Well certainly every film has its inspirations and influences. MARGIN CALL has a few obvious ones (ALL THE PRESIDENT'S MEN and NETWORK come to mind) but also less obvious ones --- DAS BOOT and other classic submarine movies. The characters in that film are, in essence, trapped in a sinking submarine, and JC and his DP and our team talked about submarine movies a lot and used that inspiration when designing shots, color palette, and costumes. The actors used it in the way they acted the scenes. As a producer, we designed the budget, schedule, and plan in alignment with that too -- each day, we went up in the elevator and we locked ourselves onto that trading floor to shoot. Cast crew, equipment, everything. It was part of how the film was made and came directly from one of JC's creative inspirations. We learned from other movies.
ALL IS LOST also has many precursors. Mainly in terms of the production plan -- the films that came before our film that shot on the ocean and in water tanks helped us to answer the question as to how do we do this crazy thing we're attempting to pull off with limited resources. TITANIC and MASTER AND COMMANDER showed us that you could shoot our movie in Baja, Mexico. WATERWORLD gave us many cautionary tales about hubris and how water can slow you down. Polanski's KNIFE IN THE WATER gave us a font and design for the name of Redford's boat, which ended up being the font for all onscreen text, the posters, and the trailers globally. Even something like BAYWATCH taught us certain ways to use water and boats to our advantage. DEAD CALM allowed us to think about how to shoot darkness out at sea.

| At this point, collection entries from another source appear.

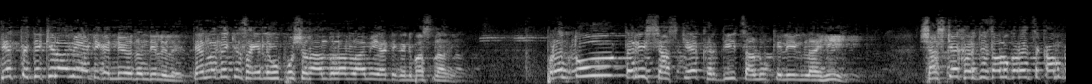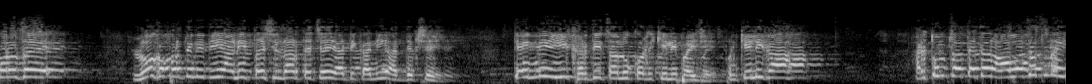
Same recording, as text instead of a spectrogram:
ते ते देखील आम्ही या ठिकाणी निवेदन दिलेलं आहे. त्यांना देखील सांगितलं उपोषण आंदोलनाला आम्ही या ठिकाणी बसणार आहे. परंतु तरी शासकीय खरेदी चालू केलेली नाही. शासकीय खरेदी चालू करायचं काम कोणाचं आहे? लोकप्रतिनिधी आणि तहसीलदार त्याचे या ठिकाणी अध्यक्ष त्यांनी ही खरेदी चालू केली पाहिजे. पण केली का? अरे तुमचा त्याच्यावर आवाजच नाही.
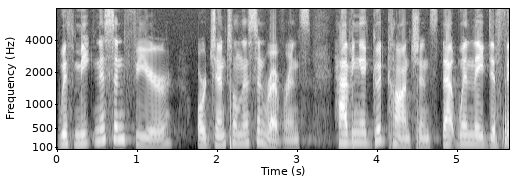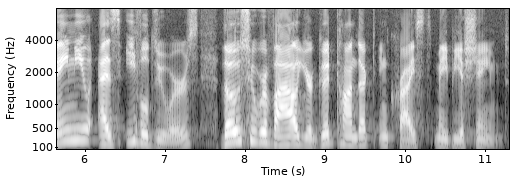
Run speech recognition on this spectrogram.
with meekness and fear, or gentleness and reverence, having a good conscience, that when they defame you as evildoers, those who revile your good conduct in Christ may be ashamed.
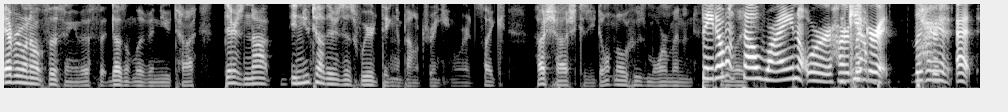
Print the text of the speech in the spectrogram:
everyone else listening to this that doesn't live in Utah, there's not in Utah. There's this weird thing about drinking where it's like hush hush because you don't know who's Mormon. And who's They don't sell wine or hard liquor at liquor at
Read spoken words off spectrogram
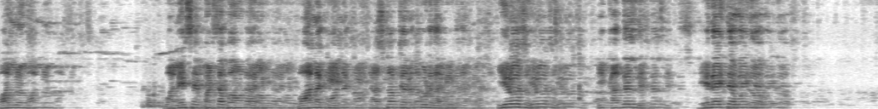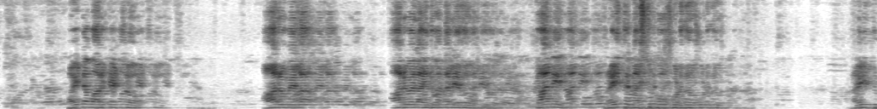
వాళ్ళు వాళ్ళు వేసే పంట బాగుండాలి. వాళ్ళకి నష్టం జరగకూడదని. ఈరోజు ఈ కందులు ఏదైతే ఉందో బయట మార్కెట్లో ఆరు వేల ఆరు వేల ఐదు వందలు ఏదో ఉంది. కానీ రైతు నష్టపోకూడదు. రైతు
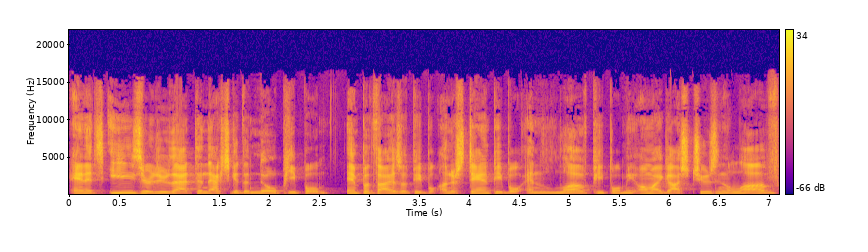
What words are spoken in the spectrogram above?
And it's easier to do that than to actually get to know people, empathize with people, understand people, and love people. I mean, oh my gosh, choosing to love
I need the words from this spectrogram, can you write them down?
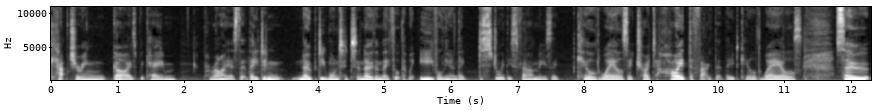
capturing guys became pariahs that they didn't nobody wanted to know them. They thought they were evil you know they destroyed these families they killed whales they tried to hide the fact that they'd killed whales. So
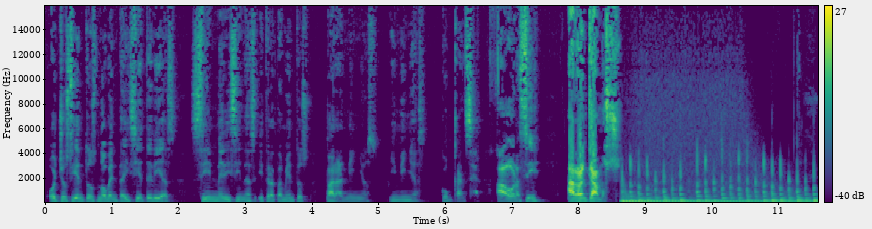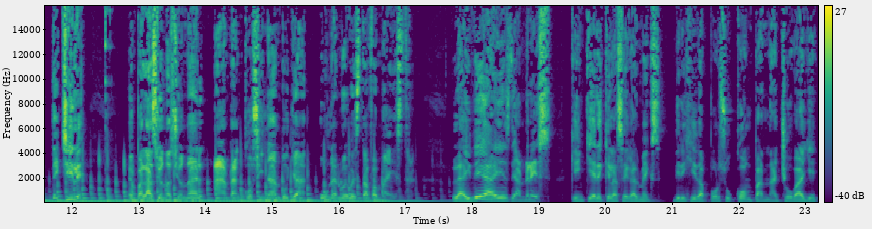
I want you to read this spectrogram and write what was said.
897 días sin medicinas y tratamientos para niños y niñas con cáncer. Ahora sí, arrancamos. De Chile, en Palacio Nacional andan cocinando ya una nueva estafa maestra. La idea es de Andrés, quien quiere que la Segalmex, dirigida por su compa Nacho Valle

For A MOST VIOLENT YEAR, we took a look at Sydney Lumet's films (including PRINCE OF THE CITY). We looked at all kinds of gangster movies, which A MOST VIOLENT YEAR is a cousin to, but also subverts. And then movies like ONCE UPON A TIME IN AMERICA and CHINATOWN were on my mind as well. And it connects to other art forms as well, like Shakespeare's MACBETH. The history of movies and art as well as how they influence current films is a bit like alchemy -- luck and magic and mystery rolled up together.
What's one American indie and one non-English-language film that you would recommend that film-lovers or young/aspiring filmmakers see?
An impossible question to ever feel like you've answered accurately, so I won't try to be definitive. I have so many favorites. Here are two:
*American Indie --- One of my favorite American independent films of the past few years is COMPLIANCE, directed by Craig Zobel. It's a great example of a pure filmmaking voice. It shows what cinema can do to an audience, how it can start a conversation (in this case for me about the vulnerability of someone who works for someone else, about manipulation, about power, about authority, about sexuality). It's also a great example of making an extremely cinematic, compelling film without spending a lot of money, without stars, and without compromising on a challenging vision.
* Non-English-language film --- I'll skip my all-time favorites (BREATHLESS, Jeunet's first three films, The Kieslowski COLOURS Trilogy, LA FEMME NIKITA, etc.) and recommend THE LIVES OF OTHERS, directed by Florian Henckel von Donnersmarck. Terrifying and heartbreaking. And wouldn't have worked if the characters had somehow been speaking in English and played by recognizable actors. Beautiful movie.From the Mouths of Filmmakers continues on Wednesday.